Exercise >> Word for word, set down the lines from the one that contains "From this spectrogram, can" through the final line of the data; no pictures belong in the copy.

[Source records]
▼
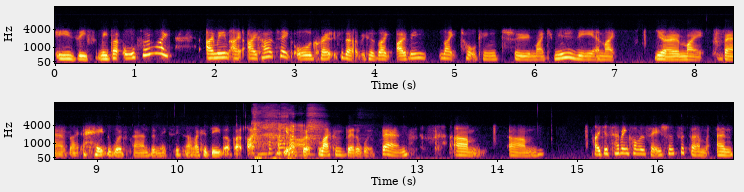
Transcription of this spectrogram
easy for me. But also, like, I mean, I, I can't take all the credit for that because, like, I've been, like, talking to my community and, like, you know, my fans. I hate the word fans. It makes me sound like a diva, but, like, you know, for lack of a better word, fans. Um, um, like, just having conversations with them. And,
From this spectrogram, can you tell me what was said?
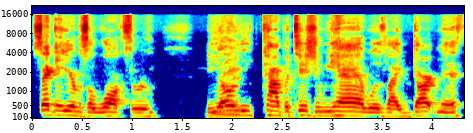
Second year was a walkthrough. The Right. only competition we had was like Dartmouth,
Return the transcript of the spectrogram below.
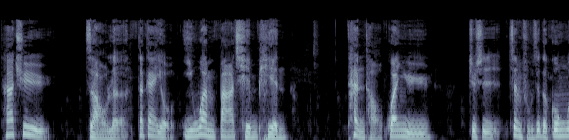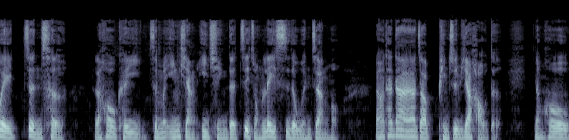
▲
Task output >>
From this spectrogram, can you tell me what was said?
Second year was a walkthrough. The Right. only competition we had was like Dartmouth,
Return the transcript of the spectrogram below.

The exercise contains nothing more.